Dogs’ noses are super sensitive and soft. When it becomes hot, their noses can become sunburnt or very dry. Make sure they have plenty of water and take breaks during walks on hot days to fix this.
The same condition happens when the cold weather from winter happens, except your dog’s nose is dry and may become chapped.
It is known that some dogs are allergic to plastic, so pay attention to the water dish you’re giving to your dog. It may just be the plastic irritating her.
Most dogs are very energetic and do almost anything to please their owners. Due to their energetic behaviors, you’ll likely take them for a walk every day. If your dog hasn’t or is not drinking enough water, their noses will dry up.
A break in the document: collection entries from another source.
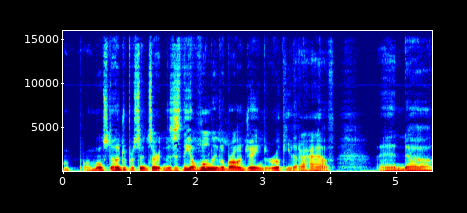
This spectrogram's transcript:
I'm almost 100% certain, this is the only LeBron James rookie that I have. And uh,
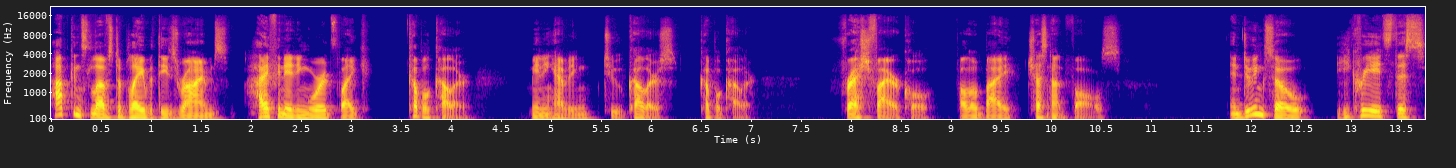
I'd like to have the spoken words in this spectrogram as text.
Hopkins loves to play with these rhymes, hyphenating words like couple color, meaning having two colors, couple color, fresh fire coal, followed by chestnut falls. In doing so, he creates this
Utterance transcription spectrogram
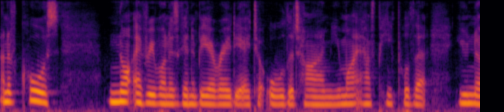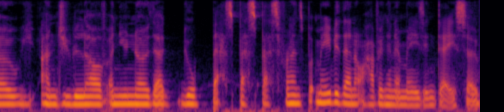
And of course, not everyone is going to be a radiator all the time. You might have people that you know and you love and you know they're your best, best, best friends, but maybe they're not having an amazing day. So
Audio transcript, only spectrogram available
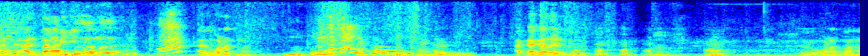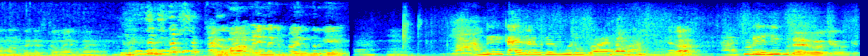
அது அது தம்பிக்கு. அது உனக்குமா? அக்காக்கு அதை எடுத்து உனக்கு வாங்காம இருந்தா கஷ்டமாயிருமே மாமன் என்ன கிஃப்ட் வாங்கி தந்திருக்கேன் ம். வாங்க கையில இருக்க கொடுங்க சரி ஓகே ஓகே.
Make sure you pack a water bottle on your dog walks and double-check they have enough water at home that’s easily accessible.
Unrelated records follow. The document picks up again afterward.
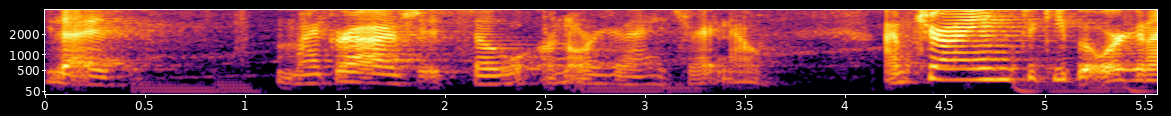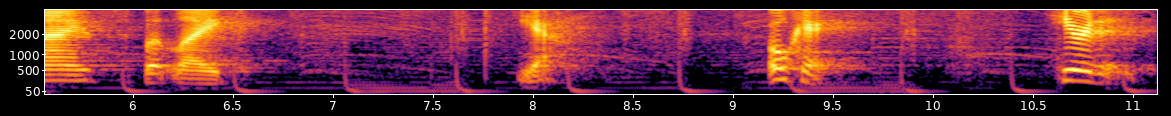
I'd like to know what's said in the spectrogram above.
You guys, my garage is so unorganized right now. I'm trying to keep it organized, but like, yeah. Okay, here it is.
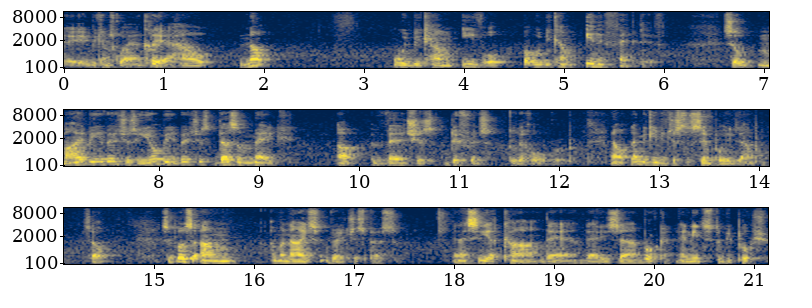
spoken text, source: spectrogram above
it becomes quite unclear how not we become evil, but we become ineffective. So my being virtuous and your being virtuous doesn't make a virtuous difference to the whole group. Now, let me give you just a simple example. So, suppose I'm, I'm a nice, virtuous person, and I see a car there that is uh, broken and needs to be pushed.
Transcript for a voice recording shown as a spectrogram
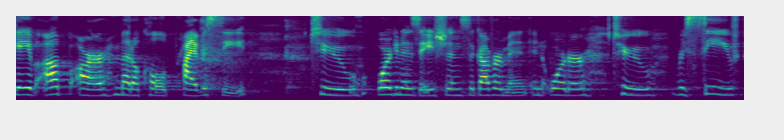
gave up our medical privacy to organizations, the government, in order to receive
Certain types of dog breeds have drier noses than other breeds. Don’t become immediately alarmed when you notice your dog’s nose is dry. Consider your dog’s age; sometimes, a dry nose may just mean they are getting old, and this will happen.
How to Tell if My Dog Is Sick Accompanied by a Dry Nose
In most cases, a dog’s dry nose is nothing to be concerned about. Nonetheless, a few signs are accompanying a dry nose that would be a cause for concern.
1. Scabs and Sores
While scabs or a cracked nose could just be a sign of severe sunburn, you don’t want to dismiss this symptom. Nasal dermatoses is bacterial skin infection caused by worms, mites, and autoimmune disorders. If you notice any other signs such as bumps, swelling, crusting, and redness, take your dog to the vet.
2. Sunken Eyes and Lethargic
A lesser than active dog that has sunken eyes may just be the start of severe dehydration.
Dogs lose fluids through their sweat, saliva, paws, and breathing and when they eat and drink, their electrolytes become replenished. However, if your dog does not have access to water for long periods, he will lose these electrolytes and become deathly ill reasonably quickly.
The cause of dehydration can be an illness or fever and if your dog has continual diarrhea and vomiting. Following extreme dehydration are dry gums, weakness, fainting, and loss of skin elasticity.
3. Discolored Mucus
It’s normal for your dog to have a runny nose from time to time; yet, if you notice green, yellow, or black discharge excreting from the nose, your dog could have a serious to a minor infection. Ensure you speak with your vet if you notice this couple with a dry nose.
What Can I Do for My Dog’s Dry Nose?
Dogs depend on their wet noses to see the world and keep them cool. Without the wet nose, their sense of smell and way of life diminishes. After diagnosing the cause for your dog’s dry nose, you may treat it with natural ingredients such as:
1. Olive or Castor Oil
Castor oil has healing properties specifically for dry and irritated skin and prevents fungal infections. It may relieve pain, reduce joint pain, and treat hair loss, among many other benefits. Although, do not give your canine friend too much as it can cause diarrhea and vomiting.
Olive oil also has many benefits, including providing a healthy coat, skin moisturizer, weight control, and heart health. While olive oil is found in many kitchens, it’s a quick fix if you have nothing else.
2. Coconut Oil
Coconut oil is used for hair and skin health by many people across the globe. When applied to your dog’s nose, it improves skin elasticity due to its many vitamins and minerals.
It’s best to get 100% organic coconut oil. However, any coconut should be fine as long as it’s not mixed with other unnatural ingredients
3. Shea Butter
Shea butter is found in many conditioners and skin products. However, all-natural shea butter is best for your dog’s dry nose. Make sure you are using minimal amounts.
Remember to never apply hydrogen peroxide or alcohol to your dog’s nose; this will dry it out even more.
Keep Your Dog’s Nose Safe
When my dog’s nose is dry, does that mean he is sick? Should I take him to the vet? For many common reasons, the answer is almost always no.
On the other hand, if your dog has any accompanying signs with their dry nose, it’s better to be safe than sorry and immediately take him to the vet.
If the problem is not crucial, your vet will send you home with treatment and a therapy plan. However, it doesn’t hurt to provide natural elements as a preventative measure to ensure soft, healthy, and conditioned skin.